Rowan had suggested we go to her house as she is, at the moment, fostering three young cats. The poor creatures were feral and they are taking time to get used to people. After much thought we decided to have everything in our house. We feared the festivities, and number of people, might have been a bit much for nervous cats. We had a really great meal. Ben introduced me to ‘pigs in blankets’, sausages wrapped in bacon, a real treat for the only two carnivores. Everyone else is vegetarian so the rest of the meal was a vegetarian feast.
Unusually everyone got gifts they really wanted. I made a point of sending out my wish list early in the month, but still had complaints because I had not specifically told the family who should buy what! One of the themes of my gifts was maps. Gill bought an old, 1952, ordinance survey map of Norfolk and a scratch World Map, the idea being that the gilt overlay gets scratched off every country one has visited. Ailsa got me a jigsaw puzzle of Norwich, which I am looking forward to assembling.
I finished teaching in Konstanz on Friday 3rd November. Rowan arrived on the Wednesday before this. The cancellation of a train from Zurich Airport meant she got in sometime later than we hoped. As predicted by the family, she got the bedroom and I took over the sofa bed in the apartment’s lounge. This made sense since I get up frequently during the night. She had only two full days in the town and we went to Friedrichshafen and the Spa, both second visits for me, but no less enjoyable. She came to class on the Friday, my last session. All students produced blog posts, those who wanted, have them posted with this blog.
On Saturday 4th November we flew from Zurich to Amsterdam and stayed in an Ibis Budget hotel not far from the airport. The actual hotel was very basic but entirely fine, the rooms sleep three people with a bunk bed arrangement over the double bed. There should, perhaps, be a warning “Beware of falling children”.
It seemed a very remote spot and I was not confident of our ability to get into the city. The receptionist said confidently that there was a bus stop across the road, and the bus, a number 193, went punctually every 15 minutes. I expected a lonely pole on the banks of a drainage ditch, but instead it was a busy barn sized structure with numerous buses. All we had to do was cross four lanes of traffic. We went to Leidseplein near the centre of Amsterdam, found a decent restaurant, enjoyed a good meal, and got the bus back with no difficulty at all.
I had the opportunity to spend two weeks teaching at the University of Konstanz in the state of Baden-Württemberg on the border with Switzerland. I decided to jump at the chance, so am, I think, the first academic to come over from the Balsillie School and do this stint. The idea was to spend a fortnight here in Germany, and teach 14 sessions on a Global Health and HIV and AIDS. The University covered my costs.
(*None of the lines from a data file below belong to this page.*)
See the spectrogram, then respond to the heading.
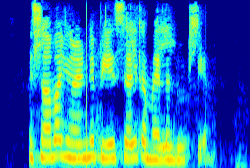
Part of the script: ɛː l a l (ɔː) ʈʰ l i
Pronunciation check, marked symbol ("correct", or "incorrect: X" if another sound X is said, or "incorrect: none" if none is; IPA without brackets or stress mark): incorrect: uː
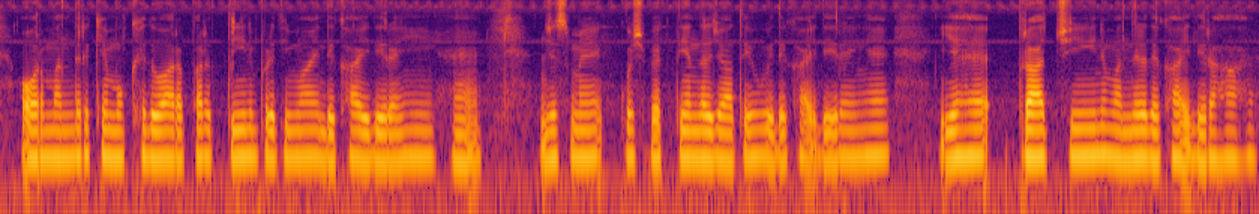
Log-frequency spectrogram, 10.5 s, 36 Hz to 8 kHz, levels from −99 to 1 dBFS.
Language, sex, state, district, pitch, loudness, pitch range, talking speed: Hindi, male, Uttarakhand, Tehri Garhwal, 145 Hz, -19 LUFS, 140-150 Hz, 165 wpm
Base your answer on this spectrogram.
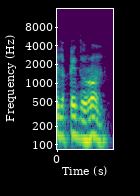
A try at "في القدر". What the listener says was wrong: القدر. See, with alif lam there is no tanween. So في القدر. ہاں زیر آتی ہے آخر میں.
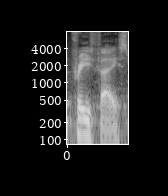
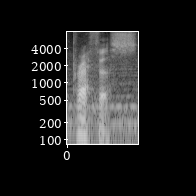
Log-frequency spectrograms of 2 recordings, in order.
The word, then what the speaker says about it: preface: Sorry, I know they call it the preface, but it's preface. That's how it's pronounced in the King's English.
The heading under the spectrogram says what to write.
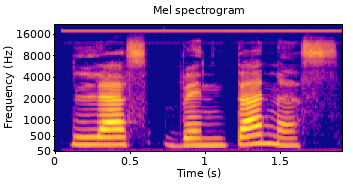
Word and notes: ventanas: Spanish

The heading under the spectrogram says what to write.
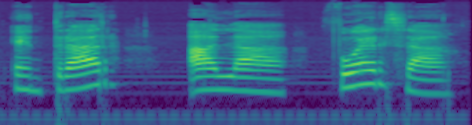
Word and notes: entrar a la fuerza: Spanish

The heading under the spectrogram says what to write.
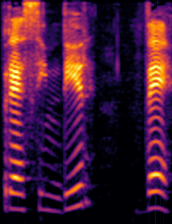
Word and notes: prescindir de: Spanish

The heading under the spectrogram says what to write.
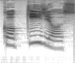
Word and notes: coquillos: Spanish

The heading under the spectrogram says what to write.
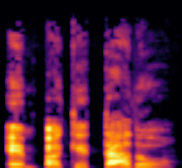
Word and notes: empaquetado: Spanish

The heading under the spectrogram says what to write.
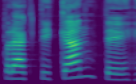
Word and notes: practicante: Spanish

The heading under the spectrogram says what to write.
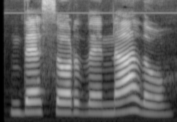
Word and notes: desordenado: Spanish

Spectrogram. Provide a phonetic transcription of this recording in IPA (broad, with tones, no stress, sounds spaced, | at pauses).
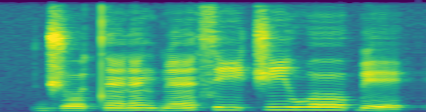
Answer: d͡ʒ o˨ t ɛ̃˧ ɾ ɛ̃˧ ɡ͡b ɛ̃˨˦ s iː˧ t͡ʃ iː˦ w oː˦ ɓ e˨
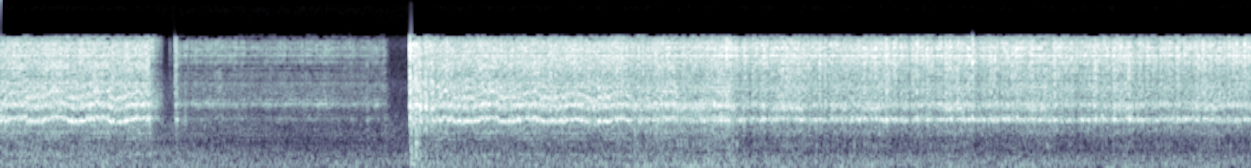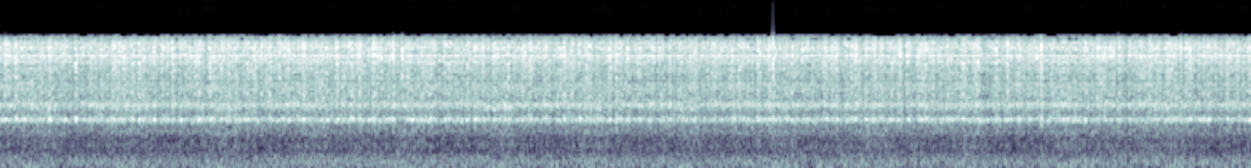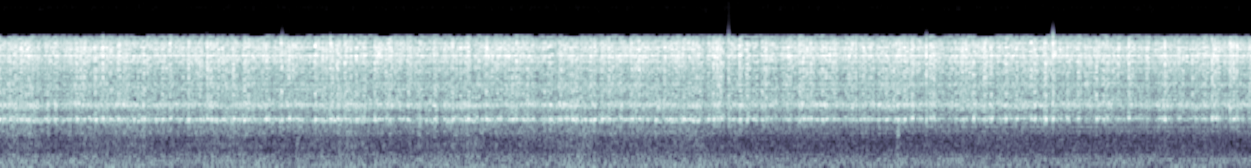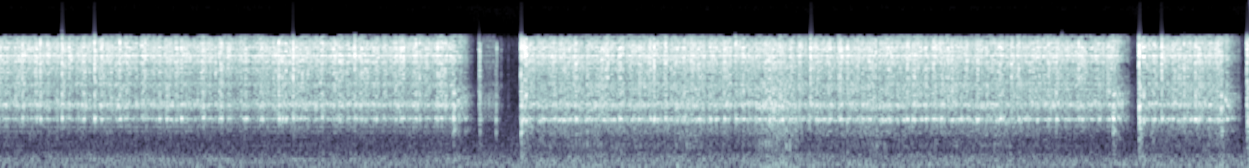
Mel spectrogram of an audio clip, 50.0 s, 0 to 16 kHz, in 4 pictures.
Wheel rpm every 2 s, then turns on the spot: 170, 30, 140, 170, 180, 180, 170, 170, 180, 170, 170, 170, 170, 170, 170, 170, 150, 150, 150, 150, 150, 110, 180, 170, 130.
2-4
There was an additional reason though. Due to the tax rules in the UK I am severely penalized if I spend more than 90 days in Britain. This trip to Europe was therefore a really good opportunity to see a new University, teach different students, and have time with the family. They had to come to Germany for this to happen. Douglas and I travelled together on Saturday 21st October. He left on Wednesday. Ailsa came from Thursday to Sunday and the plan is that Rowan will join me on the last Wednesday. We will then leave together on Saturday and travel to Amsterdam for a night. From there she will fly to Norwich while I go to Cape Town.